Instead, they picks up the loose waste that the council’s sweeping vans might miss or sweep up onto the footpaths.
“We are making a difference now, we are,” says Haid, with a touch of pride in his voice. “I can see it myself now.”
He says other people in the vicinity notice the good work they do too and are full of praise.
“They’re going down the street and they’re like the Lord Mayor,” says Walsh. “They’re a team of Alfie Byrnes,” she says, referencing the infamously popular former Lord Mayor of Dublin.
Compare council figures for the number of streets inspected in the North Central Area in the first 11 months of last year, and the year before, and there seems to have been a significant drop.
Between January and November 2017, the council wardens in that area inspected 2,432 streets, collected 6,147 bags, and issued 226 fines, figures show.
Meanwhile, between January and November 2018, the council wardens inspected 1,799 streets, collected 4,649 bags, and issued 183 fines.
Why the significant drop? Dublin City Council hasn’t responded yet to queries about that.
Independent Councillor Christy Burke says the council’s public-domain and waste-management services are working hard. “They are trying their utmost and they have upped the ante over the past couple of months.”
But, Burke says, he wants more litter wardens out on the streets as a deterrent.
The Department for Rural and Community Development gave €143,918 to help fund it. The van drivers are employed through the Social Employment Programme on a 30-hour week, funded by the same department.
Walsh says it’s been a great success so far.
Part of the project’s mission, as set out in the Mulvey Report, is to work with the council and develop “initiatives with resident associations and community organisations to take an active role in owning and maintaining these improved areas”.
Installing planting boxes throughout the inner-city is a great excuse to get talking to local residents, and seeing what they want and think, says Walsh.
In her portacabin in the recycling yard just behind Marino College, Walsh points at a large map on the wall.
It shows part of the north inner-city, the area they cover, surrounded in red marker.

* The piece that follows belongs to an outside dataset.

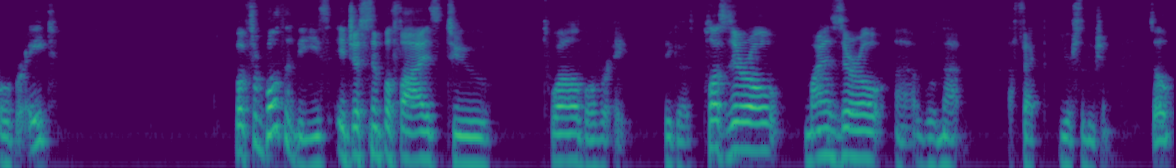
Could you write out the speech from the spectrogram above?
over 8, but for both of these, it just simplifies to 12 over 8 because plus 0 minus 0 uh, will not affect your solution. So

Every house with a planter box has been given a green mark on the map. Hundreds so far, says Walsh.
“Because of the gangland stuff, people stopped coming outside their door, they stopped engaging,” says Walsh.
“They were afraid people were watching them or they were seeing what was going on,” she says. “Now you have a reason to come out.”
Rebuilding trust within the community is a marker of success, says Walsh. They hand over responsibility for the planter boxes in some areas, giving people a chance to take a hands-on role in looking after their streets.
“There was a bit of negativity at the start from some people,” says Walsh.
She imitates a token begrudger: “Ah, that’ll never work down there. They’ll wreck them boxes. Ah, they’re going to rob them.”
But only two window boxes have been stolen since the project started. One theft was probably due to one of the residents complaining about the local kids, says Walsh.
They’re planning to roll out more educational programmes this year on household waste and waste disposal, says Walsh, to show people that small environmental impacts are in residents’ hands.
“What we’d be hoping to is say to people is, well, if you plant a few more flowers, you’re keeping around a few more bees. If you have a little less paving, you’ll have more grass and more insects,” says Walsh.
The kids are great, she says. It’s the adults that need reminding.